Fisher described how roles for experts must be re-thought out in the light of current public cynicism towards science and experts, before describing his concept of Socio-technical integration through his STIR Cities Project. He explained his goal of bringing his STIR concept out of the science laboratory and into the city, offering three examples of his work across different cities.
The afternoons proceeding were then spiced and sped up with an extremely entertaining session of five minute elevator pitches from SEEG members. The first to pitch were those members from the Faculty of Business and Law, swiftly followed by those from the Faculty of Science and Engineering, representing the interdisciplinarity and broad spectrum of perspectives represented within the project.
The event was brought to drinks and refreshments with a short question and answer session hosted by Sally Randles and Olga Kuznetsova, with the floor taking the lead with a series of incisive and entertaining questions and answers.
After the refreshment the meeting hosted a question and answer and panel discussion with the Sustainability and the City Panel. This panel was made up of people who work in the Manchester area within various sustainability, climate and environmental projects, alongside representatives of the university and the Manchester City Council. The panel described the practicalities “on the ground” of their divergent approaches, followed by questions from both within the panel and the floor.
The event was brought to a close with a final reception.
This was en extremely informative but above all entertaining meeting. The 5 minute elevator pitch section really kept the event alive, bringing excitement and quick-fire responses to the afternoon. The organization was flawless, and I must add that in the 20 years or so since I was a student in Manchester services and capabilities have been transformed.
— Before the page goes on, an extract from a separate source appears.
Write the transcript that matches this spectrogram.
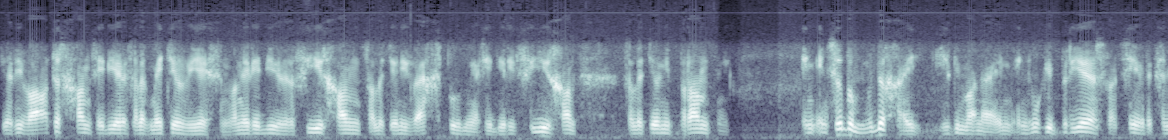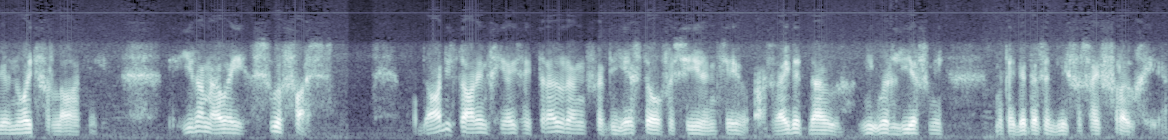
deur die waters gaan, sê die Here sal met jou wees en wanneer jy deur die rivier gaan, sal dit jou nie wegspoel nie. As jy deur die vuur gaan, sal dit jou nie brand nie. En en so bemoedig hy hierdie manne en en ook Hebreërs wat sê ek sal jou nooit verlaat nie. Hier dan hou hy so vas. Op daardie stadium gee hy sy trouring vir die eerste offisier en sê as hy dit nou nie oorleef nie, moet hy dit asseblief vir sy vrou gee.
I very much look forward to continuing my collaboration with SEEG, and on behalf of the Foundation we all wish all those involved the very best with the project.